TASK TO COMPLETE — Without copying any picture, return all lines below exactly.

(Collection entries)
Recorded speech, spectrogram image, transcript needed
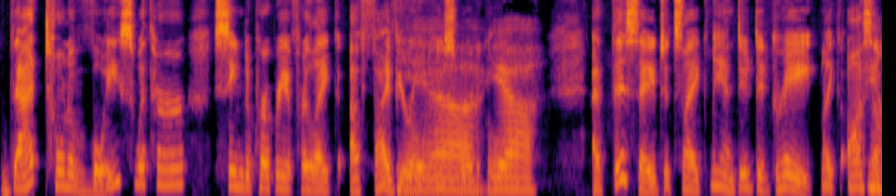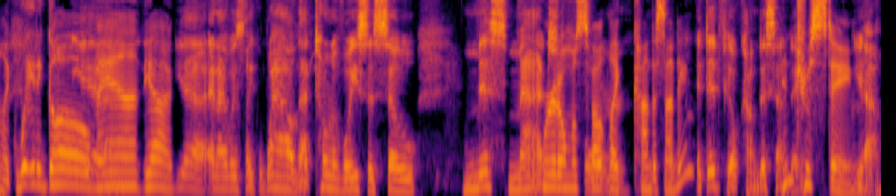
That tone of voice with her seemed appropriate for like a five year old who scored a goal. Yeah. At this age, it's like, man, dude did great. Like, awesome. Yeah. Like, way to go, Yeah. man. Yeah. Yeah, and I was like, wow, that tone of voice is so mismatched. Where it almost felt like condescending. it did feel condescending. Interesting. Yeah.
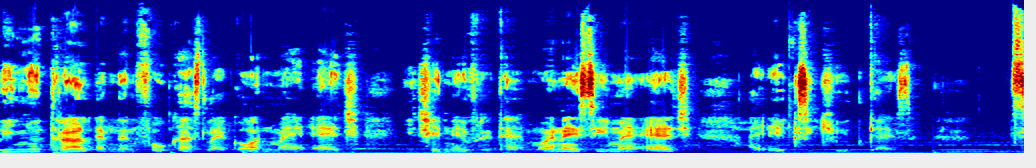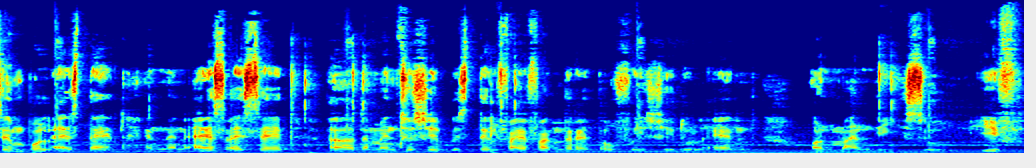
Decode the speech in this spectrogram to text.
be neutral and then focus like on my edge each and every time. When i see my edge i execute guys. Simple as that. And then as i said uh, the mentorship is still 500 of which it will end on monday. So if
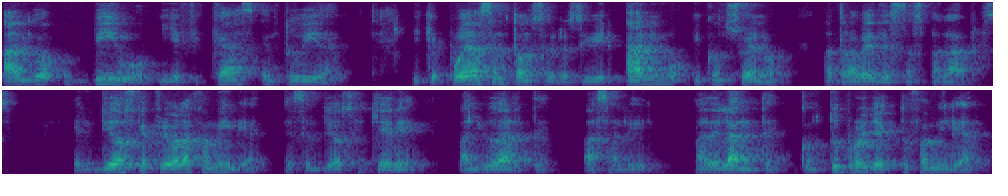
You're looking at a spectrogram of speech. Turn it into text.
algo vivo y eficaz en tu vida y que puedas entonces recibir ánimo y consuelo a través de estas palabras. El Dios que creó la familia es el Dios que quiere ayudarte a salir adelante con tu proyecto familiar,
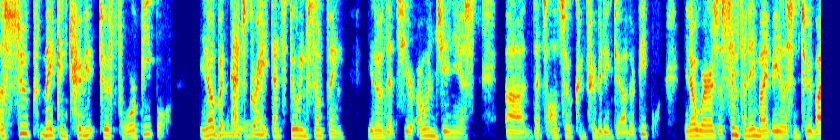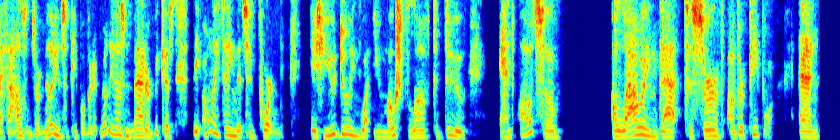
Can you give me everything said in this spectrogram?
a soup may contribute to four people you know but that's mm. great. That's doing something you know that's your own genius uh, that's also contributing to other people you know whereas a symphony might be listened to by thousands or millions of people but it really doesn't matter because the only thing that's important is you doing what you most love to do and also allowing that to serve other people and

EXERCISE RESPONSE —
Recorded speech, spectrogram image, transcript needed
That tone of voice with her seemed appropriate for like a five year old who scored a goal. Yeah. At this age, it's like, man, dude did great. Like, awesome. Yeah. Like, way to go, Yeah. man. Yeah. Yeah, and I was like, wow, that tone of voice is so mismatched. Where it almost felt like condescending. it did feel condescending. Interesting. Yeah.
Decode the speech in this spectrogram to text.
be neutral and then focus like on my edge each and every time. When i see my edge i execute guys. Simple as that. And then as i said uh, the mentorship is still 500 of which it will end on monday. So if
You're looking at a spectrogram of speech. Turn it into text.
algo vivo y eficaz en tu vida y que puedas entonces recibir ánimo y consuelo a través de estas palabras. El Dios que creó la familia es el Dios que quiere ayudarte a salir adelante con tu proyecto familiar,
Can you give me everything said in this spectrogram?
a soup may contribute to four people you know but that's mm. great. That's doing something you know that's your own genius uh, that's also contributing to other people you know whereas a symphony might be listened to by thousands or millions of people but it really doesn't matter because the only thing that's important is you doing what you most love to do and also allowing that to serve other people and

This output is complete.